Vertical striper backing on Brother KM

If one chooses to hand manipulate needle selection on either bed and to bring needles to be knit off out to hold with machine set to slip, one can be in charge of knit stitches to happen wherever one chooses. Automating any of it may speed things up, but comes with built in KM limitations. lili buttons enable every other needle selection on the Brother ribber carriage, behave in the same manner as when using the following card repeat single bed. Both buttons are pushed in, turned toward the lili markings  <-   ->, and the ribber carriage is set to slip in both directions

The usual rule when working with lili <-   ->  is to have an even number of needles in work on the ribber bed. The markings on the corresponding needle tape consist of dashes with spaces between them. For an even number of needles, if the first needle is positioned over a dash, then the last must be positioned over a blank space. The charts below take into consideration duplicate rows, knit first away from, and then back to the color changer, for striping every 2 rows. Dashes and spaces on the needle tape are shown in the yellow row in chart with first needle on a “dash”. Patterning is fixed, beginning with second needle from the left when traveling from left to right, and second needle from the right as when traveling from right to left. This is true whether one starts on a blank or dash needle tape position. Needles (colored squares in repeat) are numbered reflecting the sequence in which they are knit as the ribber carriage moves in the direction of arrows

If an odd number of needles is in use, the same needles will slip/knit respectively.
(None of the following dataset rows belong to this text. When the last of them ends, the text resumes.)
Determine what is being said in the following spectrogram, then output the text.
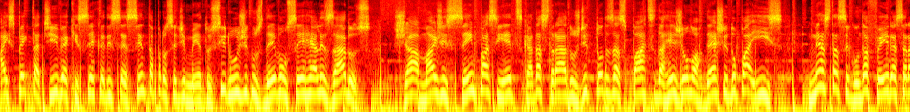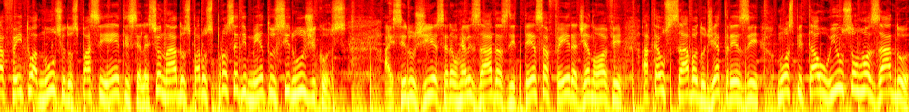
a expectativa é que cerca de 60 procedimentos cirúrgicos devam ser realizados. Já há mais de 100 pacientes cadastrados de todas as partes da região nordeste do país. Nesta segunda-feira será feito o anúncio dos pacientes selecionados para os procedimentos cirúrgicos. As cirurgias serão realizadas de terça-feira, dia 9, até o sábado, dia 13, no Hospital Wilson Rosado,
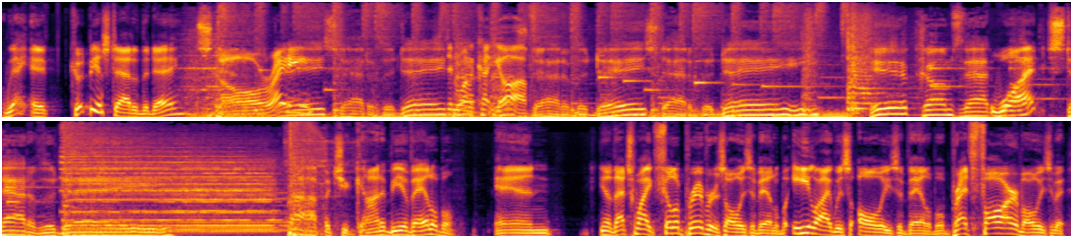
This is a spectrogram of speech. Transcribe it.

Grey squares represent the needle location for which the ribber carriage thinks it is selecting, including the missing needle location to keep the number of stitches even. Unless settings are changed patterning is fixed on the same stitches.

To create vertical stripes using slipstitch, this would need to be the repeat, not “automatically” possible on the ribber

“Fooling the machine” into thinking an even number of needles are in work by bringing an extra needle in work carriage side on left, the knitting happens on the needles represented by yellow squares, but the carriage thinks it is knitting the pink repeat

To knit: *COL: color 1 (orange) knits as set up for 2 rows. Before knitting with color 2 (green), COL, bring an extra needle into work before moving from left to right. COR: drop extra empty needle on left OOW, knit to left returning to color changer, change colors* repeat process throughout. Check regularly to make sure that the empty needle on the ribber as you bring it in/out of work does not pick up yarn and become an unintended increase. Having an extra needle in work on both sides of the fabric on the main bed will insure end stitches knit and side edges are “clean”

The fabric swatch illustrates the vertical striping. The operator error = horizontal stripe could become a design feature. The thin yarn clearly shows the lengthening of slipped stitches, and why some DBJ fabrics are referred to as “long stitch” ones, with color bleed or grin through from colors traveling behind them. The plain rib at the bottom is significantly wider than areas where slipstitch is used, an issue if plain rib is to be combined with DBJ created with slipped stitches. On the knit side in this instance, the fabric is knit stripes. When using the color changer starting with waste yarn and testing yarns, gives one the opportunity to make any adjustments necessary including on occasion doing a bit of metal bending where needed.

this backing was used in one of the swatch segments seen in my May 4th post